- Purchase of 432 aircraft including several not requested by the Pentagon: 12 Super Hornets not requested by the Navy, Five F-15EX beyond the Pentagon’s requested 12, five more than request CH-47F Block II Chinook helicopters, and nine UH-60 Black Hawk helicopters for the National Guard. Elsewhere the bill meets the Pentagon’s request for 85 F-35 fighter planes.
- Creating a new commission to review wartime actions in Afghanistan and the recent withdrawal.
- $300 million for the Ukraine Security Assistance Initiative as concerns rise regarding a potential Russian invasion; and
- $7.1 billion for the Pacific Deterrence Initiative to counter China’s military rise.
Next steps: While the new draft is not an official conference report and can theoretically be amended, leaders are warning members of Congress not to attempt any changes.
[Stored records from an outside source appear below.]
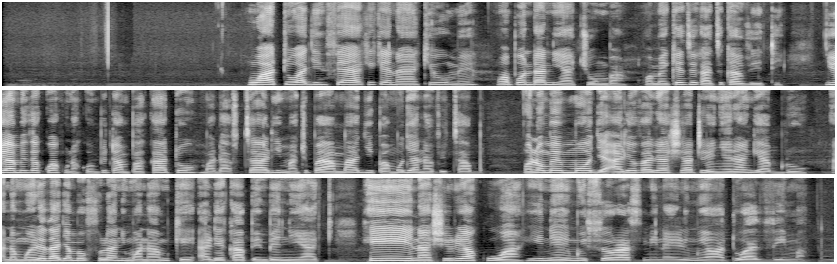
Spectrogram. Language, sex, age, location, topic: Swahili, female, 25-35, Dar es Salaam, education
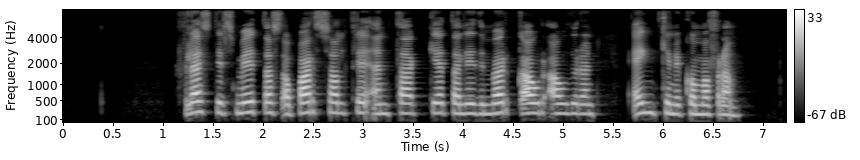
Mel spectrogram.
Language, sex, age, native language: Icelandic, female, 40-49, Icelandic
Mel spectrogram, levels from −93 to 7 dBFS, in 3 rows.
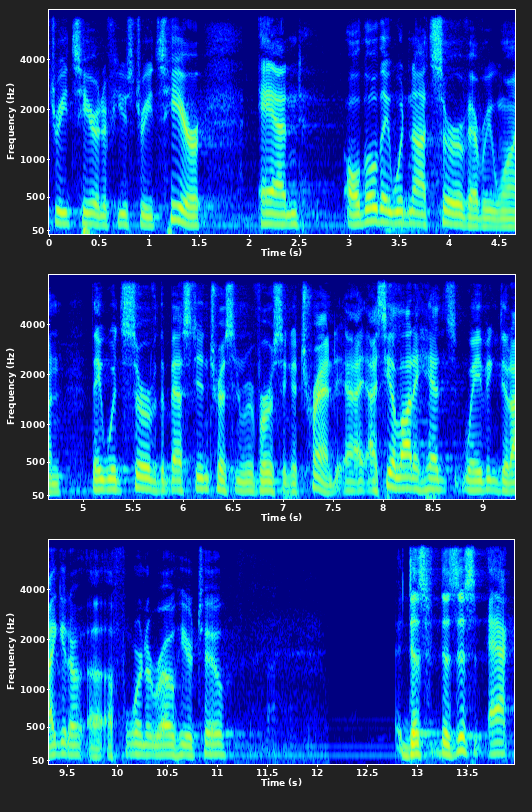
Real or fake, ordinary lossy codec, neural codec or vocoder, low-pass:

The top-down drafting process has already angered many members of Congress: gone from the updated draft are proposals to add women to the draft despite bicameral support, a provision designed to measure and address extremism among servicemembers, a plan to finally repeal the Iraq War-era Authorization of Use of Military Force (AUMF), a plan to open the banking system to marijuana-based businesses, and a proposal to allow the District of Columbia greater control of its National Guard, among many other provisions. Despite these gripes, neither party wants to take the political hit of blocking a bill focused on national security and servicemembers.
SPAYGO: Another must-pass bill this week would prevent automatic spending cuts (“sequestration”) in January 2021 under the Statutory Pay As You Go Act of 2010 (SPAYGO) on key programs such as Medicare payments, farm aid, Trade Adjustment Assistance, the National Crime Victims Fund, and Social Services Block Grants. This fix is not controversial. Congressional Democrats packaged a SPAYGO fix with their proposed debt ceiling deal.
Next steps: Because the SPAYGO fix is included in the debt ceiling fix discussed above, this bill will pass or fail in the coming debt debate. However, Congress will need to deal with SPAYGO fixes again soon: this fix only delays a cut to Medicare payments, for example, until March 2022. Extra: Don’t forget the BBB: The Senate still tentatively plans to consider the House-passed Build Back Better Act (H.R. 5376) next week. While we have yet to see updated text, Michael Best Strategies is watching for potential changes in the Senate to the bill’s tax section, particularly dealing with the proposed alternative minimum tax (AMT) for corporations as well as the bill’s proposed fee on methane emissions. Senate leaders may also have to cut a draft plan for national paid family leave, as well as provisions to offer immigration relief for undocumented immigrants as well as immigrants waiting decades for green cards. Stay tuned to your Michael Best Strategies client team for the latest.